(Input)
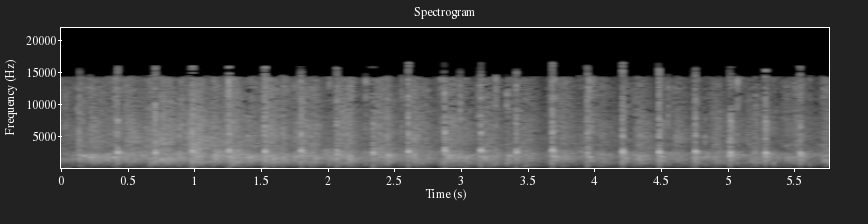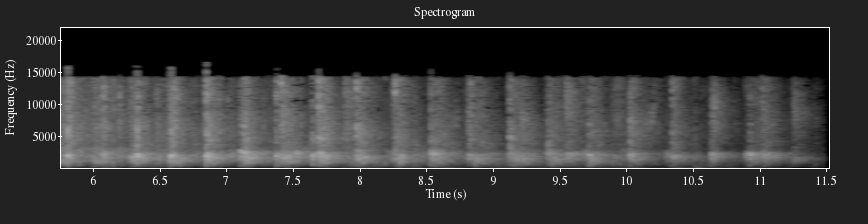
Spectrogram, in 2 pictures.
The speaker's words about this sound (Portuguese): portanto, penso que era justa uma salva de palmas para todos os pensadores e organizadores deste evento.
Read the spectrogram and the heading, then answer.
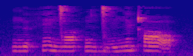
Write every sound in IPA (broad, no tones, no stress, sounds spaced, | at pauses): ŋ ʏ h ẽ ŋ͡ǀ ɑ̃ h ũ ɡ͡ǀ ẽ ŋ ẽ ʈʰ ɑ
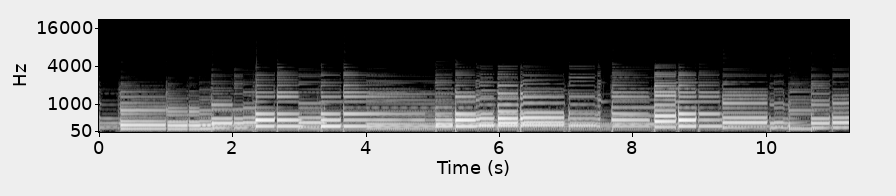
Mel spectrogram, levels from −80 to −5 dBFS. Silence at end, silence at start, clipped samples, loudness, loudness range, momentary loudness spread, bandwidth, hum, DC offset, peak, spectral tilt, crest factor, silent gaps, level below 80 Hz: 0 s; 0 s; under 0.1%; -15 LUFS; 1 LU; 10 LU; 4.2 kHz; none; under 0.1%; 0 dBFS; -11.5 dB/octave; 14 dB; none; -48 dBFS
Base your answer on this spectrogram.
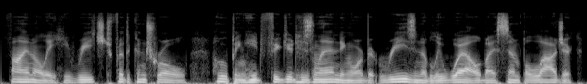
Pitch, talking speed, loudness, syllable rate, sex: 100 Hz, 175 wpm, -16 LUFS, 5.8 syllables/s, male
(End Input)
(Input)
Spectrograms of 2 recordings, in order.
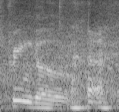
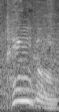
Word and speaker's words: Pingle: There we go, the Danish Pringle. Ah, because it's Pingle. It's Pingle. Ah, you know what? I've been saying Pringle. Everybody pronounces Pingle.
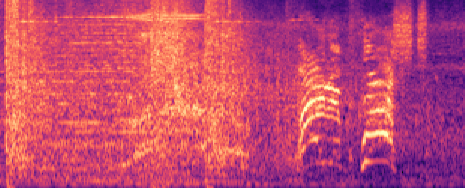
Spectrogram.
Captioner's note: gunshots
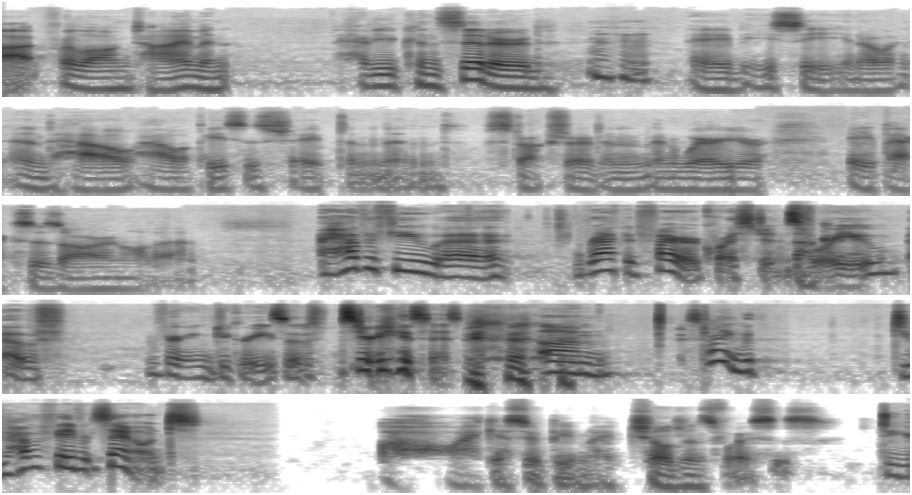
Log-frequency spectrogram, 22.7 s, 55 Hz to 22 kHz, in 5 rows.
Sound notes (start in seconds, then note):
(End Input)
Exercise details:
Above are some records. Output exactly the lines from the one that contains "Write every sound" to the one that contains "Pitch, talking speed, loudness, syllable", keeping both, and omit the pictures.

Final answer:
Write every sound in IPA (broad, no tones, no stress, sounds spaced, | at pauses): ŋ ʏ h ẽ ŋ͡ǀ ɑ̃ h ũ ɡ͡ǀ ẽ ŋ ẽ ʈʰ ɑ
Mel spectrogram, levels from −80 to −5 dBFS. Silence at end, silence at start, clipped samples, loudness, loudness range, momentary loudness spread, bandwidth, hum, DC offset, peak, spectral tilt, crest factor, silent gaps, level below 80 Hz: 0 s; 0 s; under 0.1%; -15 LUFS; 1 LU; 10 LU; 4.2 kHz; none; under 0.1%; 0 dBFS; -11.5 dB/octave; 14 dB; none; -48 dBFS
Base your answer on this spectrogram.
Pitch, talking speed, loudness, syllable rate, sex: 100 Hz, 175 wpm, -16 LUFS, 5.8 syllables/s, male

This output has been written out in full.